Record Type: Journal
Publication Date: 2015-Feb
Pages: 15
Abstractor: As Provided
Reference Count: 59
ISBN: N/A
ISSN: ISSN-0157-244X
Exploring Gender Difference in Motivation, Engagement and Enrolment Behaviour of Senior Secondary Physics Students in New South Wales
Abraham, Jessy; Barker, Katrina
Research in Science Education, v45 n1 p59-73 Feb 2015
Although substantial gender differences in motivation, engagement and enrolment behaviour are frequently reported in the international physics education literature, the majority of studies focus on students who intend to choose physics for their future study. The present multi-occasional study examines the gender difference in motivation, engagement and enrolment behaviour among senior secondary students from New South Wales schools who have already chosen to study physics. It examines whether the differences reflect differences of "degree" in these dimensions, or differences of kind for these students. Fine-grained analyses at module-specific level of the senior secondary physics curriculum indicated that the differences do not represent differences of "kind." That is, girls' and boys' perceptions of the key facets of motivation, sustained engagement and choice intentions in relation to physics seemed to be qualitatively the same. However, there were differences in the degree to which boys and girls are motivated, although the pattern was inconsistent across the four modules of the senior secondary physics curriculum. Girls' motivation, engagement and sustained enrolment plans in relation to physics were found equal to or higher than boys' at various time points through the course. These findings highlight the need to change the existing gender-biased stereotype that students perceive physics as a male domain and that subjective motivation, engagement and enrolment plans will always report higher measures for males. The results have implications for intervention strategies aimed at sustaining student motivation in physics.
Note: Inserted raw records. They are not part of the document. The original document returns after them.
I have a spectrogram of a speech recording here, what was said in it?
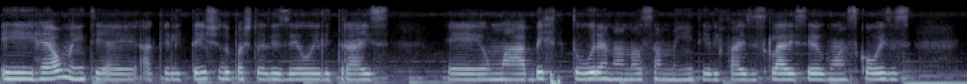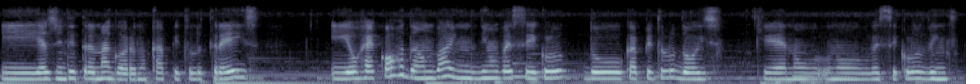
E realmente é aquele texto do pastor Eliseu, ele traz é, uma abertura na nossa mente, ele faz esclarecer algumas coisas. E a gente entrando agora no capítulo 3, e eu recordando ainda de um versículo do capítulo 2, que é no, no versículo 20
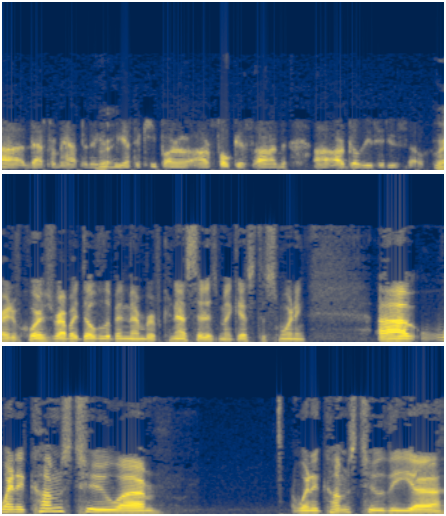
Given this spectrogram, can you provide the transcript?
Uh, that from happening, Right. we have to keep our, our focus on uh, our ability to do so. Right, of course. Rabbi Dov Lipman, member of Knesset, is my guest this morning. Uh, when it comes to um, when it comes to the uh,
The potential implications of the findings for practitioners and researchers are discussed.
Springer. 233 Spring Street, New York, NY 10013. Tel: 800-777-4643; Tel: 212-460-1500; Fax: 212-348-4505; e-mail: service-ny@springer.com; Web site: http://www.springerlink.com
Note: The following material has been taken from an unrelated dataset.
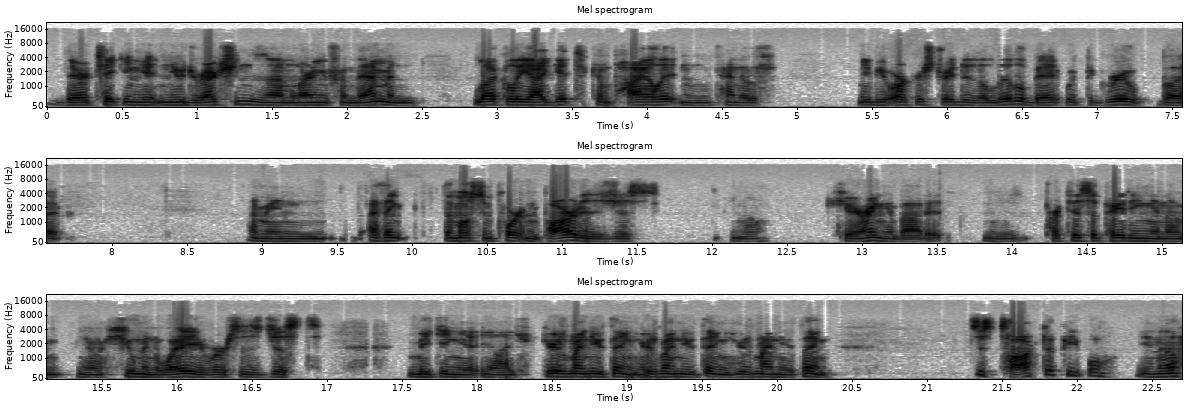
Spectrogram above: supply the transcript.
they're taking it in new directions, and I'm learning from them. And luckily, I get to compile it and kind of maybe orchestrate it a little bit with the group. But I mean, I think the most important part is just you know caring about it, participating in a you know human way versus just making it you know, like here's my new thing, here's my new thing, here's my new thing. Just talk to people, you know,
Publication Type: Journal Articles; Reports - Research
Education Level: Secondary Education
Audience: N/A
Language: English
Sponsor: N/A
Authoring Institution: N/A
Identifiers - Location: Australia